disrespect to Sir Hubert Opperman."

For Anna Meares to have
trumped the first Australian winner of the Tour de France and take out
the Scody's People Choice award – the public's vote for their favourite
cyclist – your) vote – was, for me, as big a deal as Evans taking
his fourth 'Oppy Medal', which, let's face it, was a fait accompli.
"When you have an Australian win the Tour de France, there can be no
other winner," Klaus Mueller, the president of Cycling Australia and one
of the three-member voting panel, told the sell-out audience Friday
night.

For the public to vote this way is an affirmation of not
just Meares' results, which were spectacular in themselves, but the
Queenslander's transcendental qualities as Australian cycling's greatest
living ambassador.

Humble as always, Anna looked genuinely
surprised as she received what amounts to unbridled verification of
public sentiment towards her: "I was gobsmacked and I haven't been
speechless for quite a while – I seriously thought Cadel's name was
written all over that.

"Geez, I would have even voted for him. I
honestly thought that Cadel would win [the People's Choice award]. In
that respect, it makes me realise the incredible following that I have
and the amazing support network of the Australian public. It's very
special."

As the audience inside The Ivy Room, one of bar mogul
Justin Hemmes' salubrious Sydney establishments, sat captivated, Rob
Arnold, publishing editor of RIDE magazine, leaned over and said to me: "She's the best. She's just the best."

"I
feel like I did exceed my own expectations," Meares said of her season
that culminated in a hat-trick of gold medals at the 2011 track world
championships in Apeldoorn, Holland, winning the match sprint, keirin,
and team sprint with her partner Kaarle McCulloch.

"I had a very
successful season, and in the debrief I had with [national track coach]
Gary West, we realised I had 17 starts at the national level and above,
and 15 of those races were won with gold medals."

Her comeback
from the horrific accident sustained at the Los Angeles round of the
Track World Cup in January 2008 was nothing short of miraculous. Back
home in Adelaide though wheelchair-bound, she told journalists the day
after André Greipel won the 2008 Tour Down Under: "I realise that I'm
pretty lucky with the injuries I've come away with. The C2 vertebra, so
I've been told, is the one that controls your breathing, and if that
goes, so too does your life."

Two millimetres more, her doctors told her, and she would have been a quadriplegic.

Following
a murderous period of rehabilitation, her first session back on the
bike lasted all of one or two minutes. "I felt so uplifted after that
first session on the bike and it just made me want to get back on it
again and again," she said, unperturbed.

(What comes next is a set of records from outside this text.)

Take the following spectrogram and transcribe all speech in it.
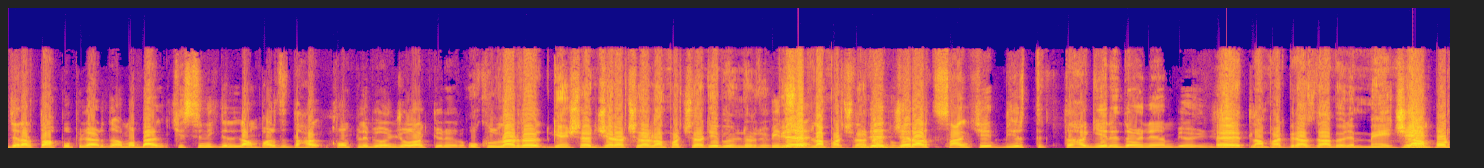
Gerrard daha popülerdi ama ben kesinlikle Lampard'ı daha komple bir oyuncu olarak görüyorum. Okullarda gençler Gerardçılar, Lampardçılar diye bölünürdü. Bir Biz de hep Lampardçılardan bir de olduk. Gerrard sanki bir tık daha geride oynayan bir oyuncu. Evet Lampard biraz daha böyle MC. Lampard,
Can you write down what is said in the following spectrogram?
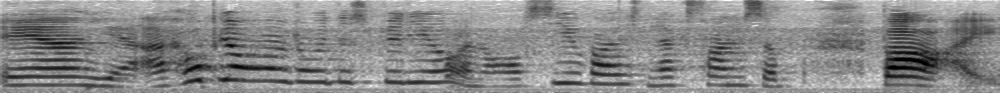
And yeah, I hope y'all enjoyed this video, and I'll see you guys next time, so bye.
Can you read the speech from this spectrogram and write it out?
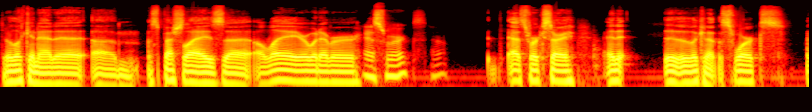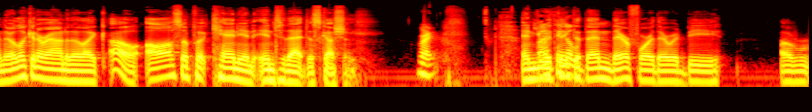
they're looking at a um, a specialized uh, LA or whatever, S works. S-Works, sorry, and they're looking at the Sworks and they're looking around and they're like, "Oh, I'll also put Canyon into that discussion." Right. And you But I would think think a- that then therefore there would be a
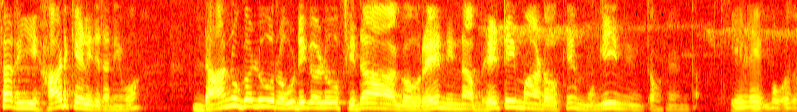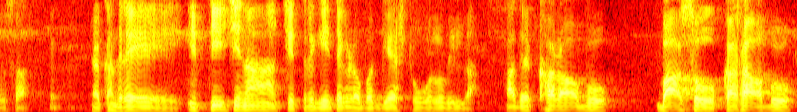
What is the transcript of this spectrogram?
ಸರ್ ಈ ಹಾಡು ಕೇಳಿದ್ದೀರಾ ನೀವು? ಡಾನುಗಳು ರೌಡಿಗಳು ಫಿದಾ ಆಗೋರೆ ನಿನ್ನ ಭೇಟಿ ಮಾಡೋಕೆ ಮುಗಿ ನಿಂತವ್ರೆ ಅಂತ. ಕೇಳಿರಬಹುದು ಸರ್. ಯಾಕಂದರೆ ಇತ್ತೀಚಿನ ಚಿತ್ರಗೀತೆಗಳ ಬಗ್ಗೆ ಅಷ್ಟು ಒಲವಿಲ್ಲ. ಆದರೆ ಖರಾಬು ಬಾಸು ಖರಾಬು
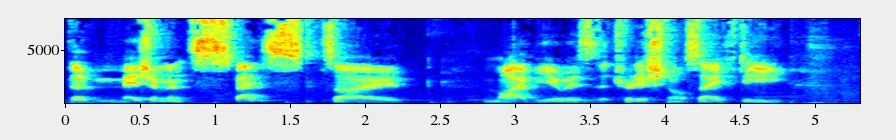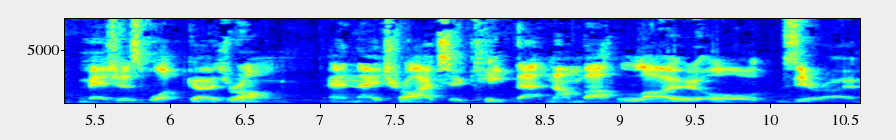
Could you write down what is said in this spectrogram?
the measurement space. So, my view is that traditional safety measures what goes wrong and they try to keep that number low or zero.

Weeks later she was
holding her own against the blokes on the bike and in the gym, lifting
more iron than some of her male counterparts. By July Meares went close
to setting a personal best for the 200-metre sprint, comfortably
qualifying for that year's Olympic Games in Beijing, where she finished
second to Britain's Victoria Pendleton in the match sprint.

After Apeldoorn, she now has the edge on 'Queen Vicky', the sobriquet the Poms admiringly grant her.

However
whatever happens from now till the London Games is largely irrelevant
in the grander scheme of things, for Anna has already won. She is alive,
healthy, and happy – what more do you want in life?

We find
ourselves mesmerised by her tenacity, enamoured by her charm whenever
she speaks, and wishing – willing – her to soar to even greater heights,
but always mindful and perhaps a little anxious of the clear and
present danger Anna places herself in every time she races.

Like Cadel, though, the latter is not a source of unease for her; the way they see it, a live lived in fear is life half-lived.

Her challenge leading into London, however, will be arguably more mental than physical.

"I've
never gone into an Olympic Games with the aura of being one of the
favourites. So that's a mental challenge for me," said Meares, "and I'm
looking to learn some new skills and acquire some new strategies to deal
with that. And I think that the team that I have around me will help me
do it."

Quite clearly, her "team" around her also includes the rest of Australia.

Twitter: @anthony_tan